Not really. Because historians are not even sure what Knud it is.
There are several contestants to being Knud I - Gnupa and Hardegon/Hardeknud, being two. There is a reference to a Gorm Hardeknudsson and that is likely Gorm the Old.
To make matters even more confusing, a Knud who styled himself as Knud IV, may actually have meant that he was the fourth son, not the fourth Knud.
And even more confusing. In the period before Gorm the Old united Denmark there may have been up to several chieftains named Knud!
DK was only a lose kingdom before Gorm the Old.
Sometimes a chieftain or local king was strong enough to unite all or most of Denmark, but when such a king died or was defeated, the kingdom fragmented. And sometimes it was probably divided among several sons.

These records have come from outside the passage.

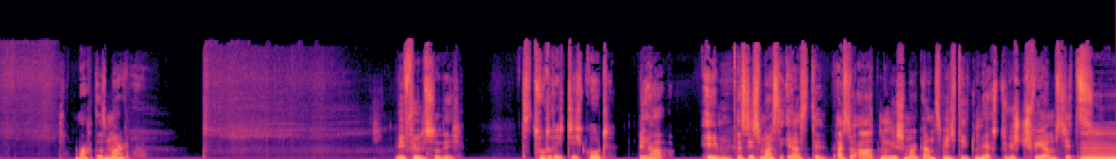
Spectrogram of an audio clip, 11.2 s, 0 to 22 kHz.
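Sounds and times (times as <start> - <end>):
speech: 0.8 - 1.5, 4.0 - 11.1
long forceful breath blown out through pursed lips: 2.0 - 3.8.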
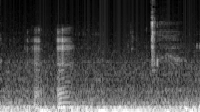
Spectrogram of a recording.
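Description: Steady low rumble of a car's engine and road noise heard from inside the cabin while driving. A brief murmur of a voice comes under a second in, and a single click about one and a half seconds in.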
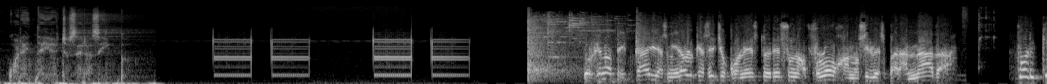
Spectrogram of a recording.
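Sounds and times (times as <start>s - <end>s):
speech: 0.7s - 1.2s, 6.0s - 10.4s
telephone ringing: 2.1s - 3.2s, 3.8s - 4.8s.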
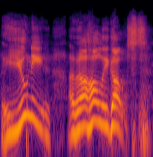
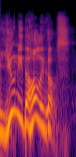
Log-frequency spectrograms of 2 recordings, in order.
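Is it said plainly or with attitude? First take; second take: attitude; plainly. First: It is said with a sassy grandmother's attitude. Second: It is said plainly, without attitude.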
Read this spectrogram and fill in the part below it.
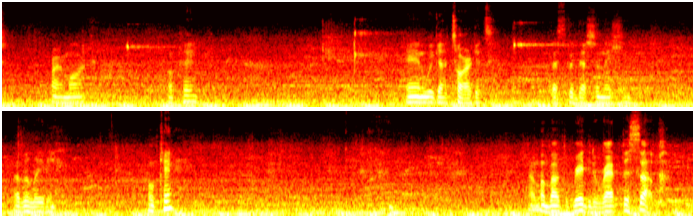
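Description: A low murmur fills a large echoing indoor hall.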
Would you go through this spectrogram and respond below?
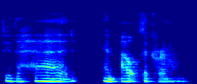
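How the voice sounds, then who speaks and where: A woman leading a guided meditation, speaking slowly and soothingly, sometimes dropping to a whisper. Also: very deep voice, completely flat delivery, a little mellow. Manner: slow, soothing, drifts into whispers.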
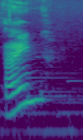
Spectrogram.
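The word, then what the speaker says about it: عین: The letter Ein is pronounced as same as Aleph actually. A. Again, that's in Farsi language. In Arabic, that would be pronounced very differently and distinctly.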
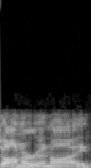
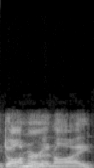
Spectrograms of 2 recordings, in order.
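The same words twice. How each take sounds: First: An r links Donna to and, New Zealand style. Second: An r links Donna to and, New Zealand style.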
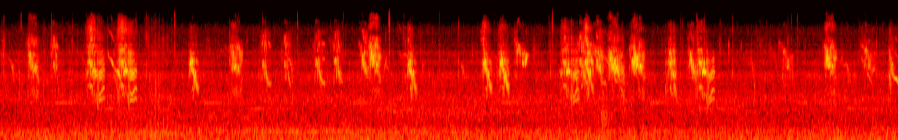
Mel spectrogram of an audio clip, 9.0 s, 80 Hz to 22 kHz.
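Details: Flock of sparrows fed by hand and on posts at a Tenmangu shrine, 24 November 2023: many overlapping, irregular high chirps and tweets throughout, sometimes doubled, from several birds at once.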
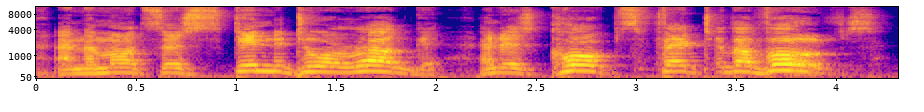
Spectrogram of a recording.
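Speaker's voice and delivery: baron's threatening tirade. Acted. Baron ordering war on the cat princess, threatening. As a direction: rant out the war orders, building.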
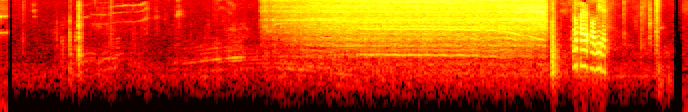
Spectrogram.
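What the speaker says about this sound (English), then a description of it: "we're going to use a couple of wood screws on each side to screw the inside sandwich plate" A power drill drives one-inch wood screws through an inside sandwich plate into a travel trailer's interior window frame, with a sustained whir lasting about two seconds and a couple of short bursts at the end after scattered soft clicks.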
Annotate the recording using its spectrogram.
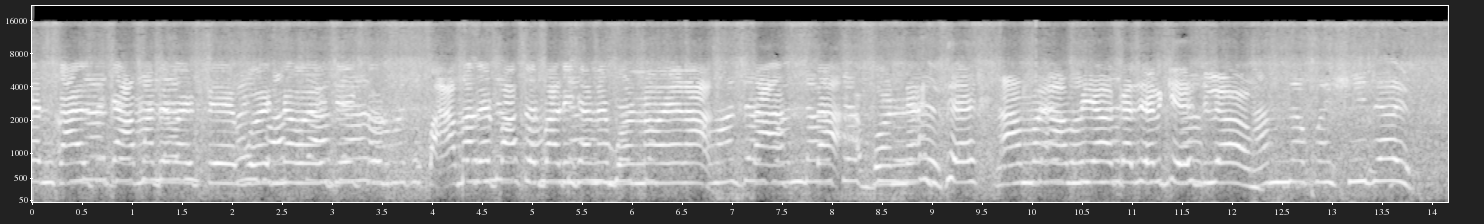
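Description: A high-pitched voice singing in long held notes over the steady hiss of heavy rain falling on a courtyard.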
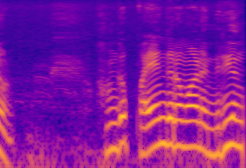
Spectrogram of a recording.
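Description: A crow cawing faintly once in a pause about half a second in, between phrases of a man's storytelling voice, which returns after about a second.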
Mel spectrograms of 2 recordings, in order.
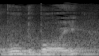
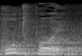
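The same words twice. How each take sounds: First: The consonants are voiced, as in g and b. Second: The consonants are voiceless, like k and p. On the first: "They never say good boy" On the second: "they will say good boy"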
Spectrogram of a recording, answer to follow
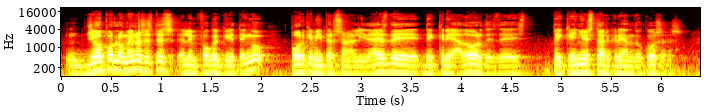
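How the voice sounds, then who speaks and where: Male speech of medium pitch, fairly quick, with ordinary pitch variation. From Spain, Salamanca. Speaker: tech sales professional. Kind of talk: casual interview chat.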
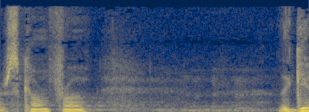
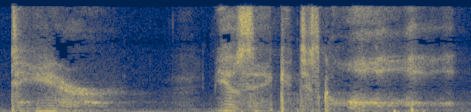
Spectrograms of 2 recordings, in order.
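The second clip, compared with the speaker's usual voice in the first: whisper; 3 semitones higher, 10 dB quieter, slower than usual. Acted. Savoring music in wonder.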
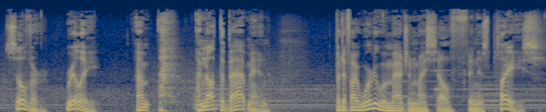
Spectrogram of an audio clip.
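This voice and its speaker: A man's voice: low voice, very animated, a little slow, faint music behind, exaggerated voice. An actor playing a wealthy man deflecting questions with flustered denials. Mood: evasive. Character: rich playboy man hiding a secret.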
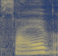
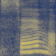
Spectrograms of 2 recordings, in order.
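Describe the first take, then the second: First: The name starts with a two-vowel 'sa-eh' sound. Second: The name starts with a single 'seh' sound. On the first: The speaker calls it wrong. "pas Saèvres" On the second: The speaker calls it right. "mais Sèvres"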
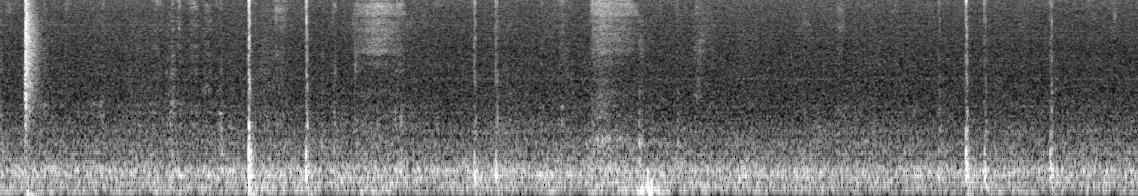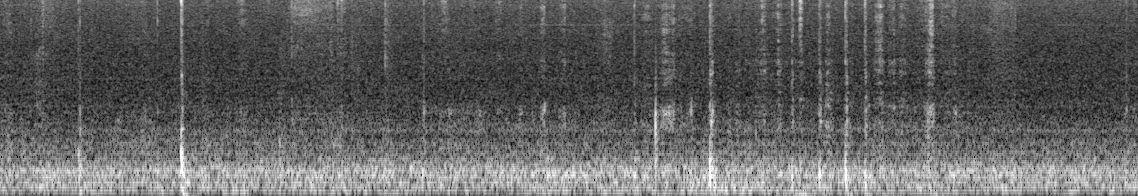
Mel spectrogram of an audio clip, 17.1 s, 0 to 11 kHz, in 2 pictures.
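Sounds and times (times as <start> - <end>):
low room noise: 0.0 - 17.0.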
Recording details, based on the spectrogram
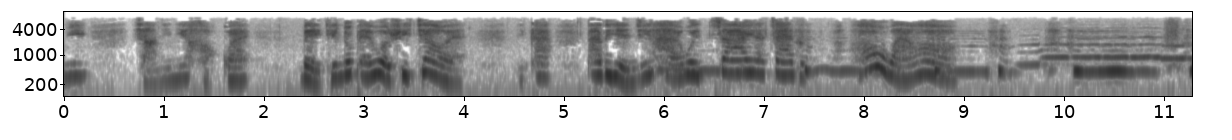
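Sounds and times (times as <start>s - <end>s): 
speech: 0.0s - 11.2s
young girl crying: 5.9s - 11.2s.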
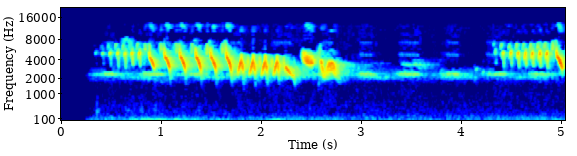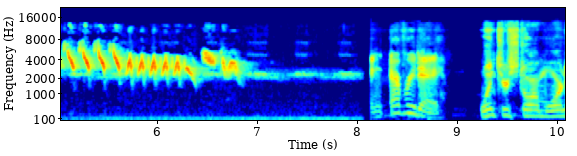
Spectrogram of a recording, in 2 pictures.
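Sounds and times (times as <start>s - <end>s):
songbird singing a trill: 0.3s - 8.1s.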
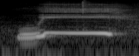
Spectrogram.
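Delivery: high, gleeful squeal of fun; high delighted whee. Real, not acted. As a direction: squeal it like you're on a slide. Sliding down, playful cheer.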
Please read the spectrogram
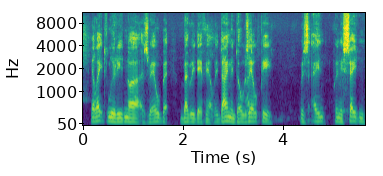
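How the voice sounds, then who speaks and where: A man with a Scottish accent speaks very fast with fairly even intonation. His voice is fairly low in pitch, with a dark, mellow tone. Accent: Scottish (Ayrshire). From Scotland, Ayrshire. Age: 50s. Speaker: local music fan. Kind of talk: casual chat.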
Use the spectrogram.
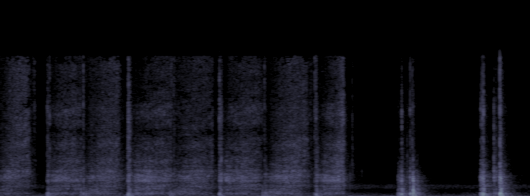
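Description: Very long curved fingernails scratch and rub across a solid, dark wooden tabletop, making a steady bright rasping hiss broken by soft periodic accents. The scratching then stops, and four sharp, short taps follow in two quick pairs, clicking and dying away at once.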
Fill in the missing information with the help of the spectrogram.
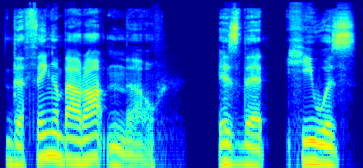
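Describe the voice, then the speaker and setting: A man's voice: mid-range voice, animated, unhurried, no room sound, studio quality. A man hosting a podcast, talking casually in a rambling way with many restarts and self-corrections. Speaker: podcast host.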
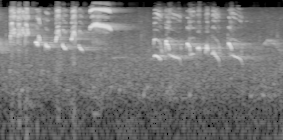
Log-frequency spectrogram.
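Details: Orange-headed thrush singing, used as a lure to restart a bird that has stopped singing. Quick bright chirps and a sustained high whistle, then a second run of downslurred whistled notes after a brief gap.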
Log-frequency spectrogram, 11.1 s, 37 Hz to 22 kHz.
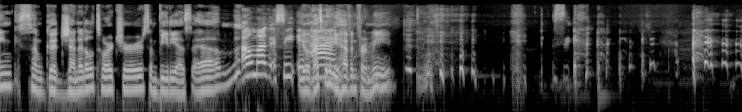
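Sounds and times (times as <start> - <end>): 
speech: 0.0 - 6.7
laughter: 4.6 - 5.3, 10.6 - 11.1
person in a coughing fit: 7.7 - 11.1.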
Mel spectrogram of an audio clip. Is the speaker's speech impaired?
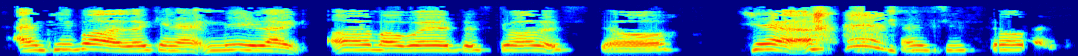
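Yes: cerebral palsy; present from birth.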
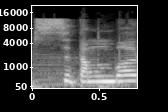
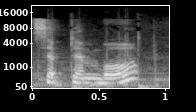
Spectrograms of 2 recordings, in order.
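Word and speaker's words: September: त then we वी we don't call it सितंबर और anything else we call it सेप्टेंबर then we have October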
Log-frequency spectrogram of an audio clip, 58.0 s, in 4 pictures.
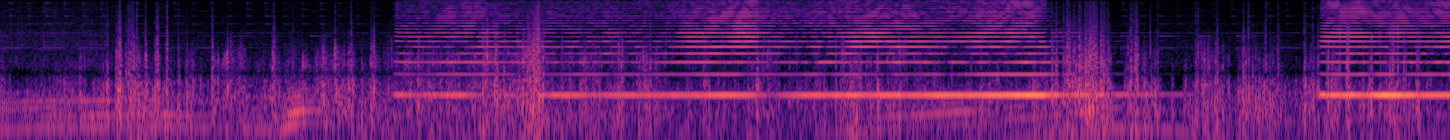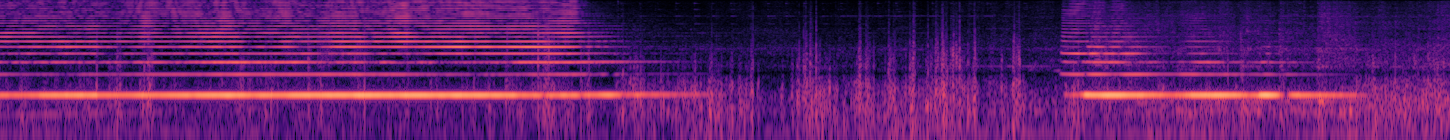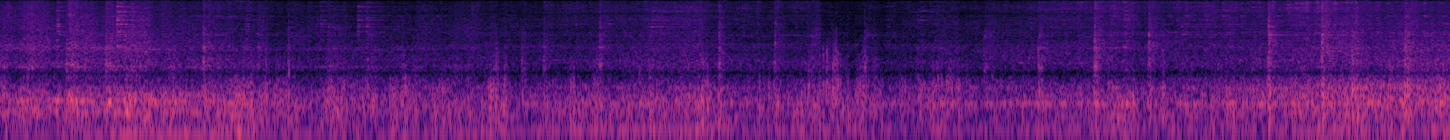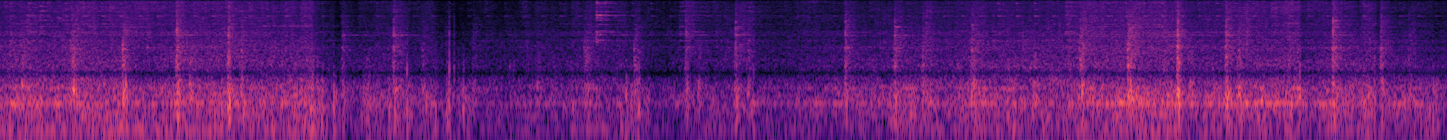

But there had been several strong kings in place before Gorm the Old, Because his wife, Queen Thyra, strengthened the border-wall, Dannevirke. Marking the border (militarily it was actually a trip-wire) between the Danes and the Saxons. So that fortified line had been build before Gorm the Old was king.
That confusion is basically the reason why Gorm the Old is considered the first official Danish king, and not least because his son, mention Denmark, on the stone commemorating his father. That mentioning of Denmark is the first in an official context.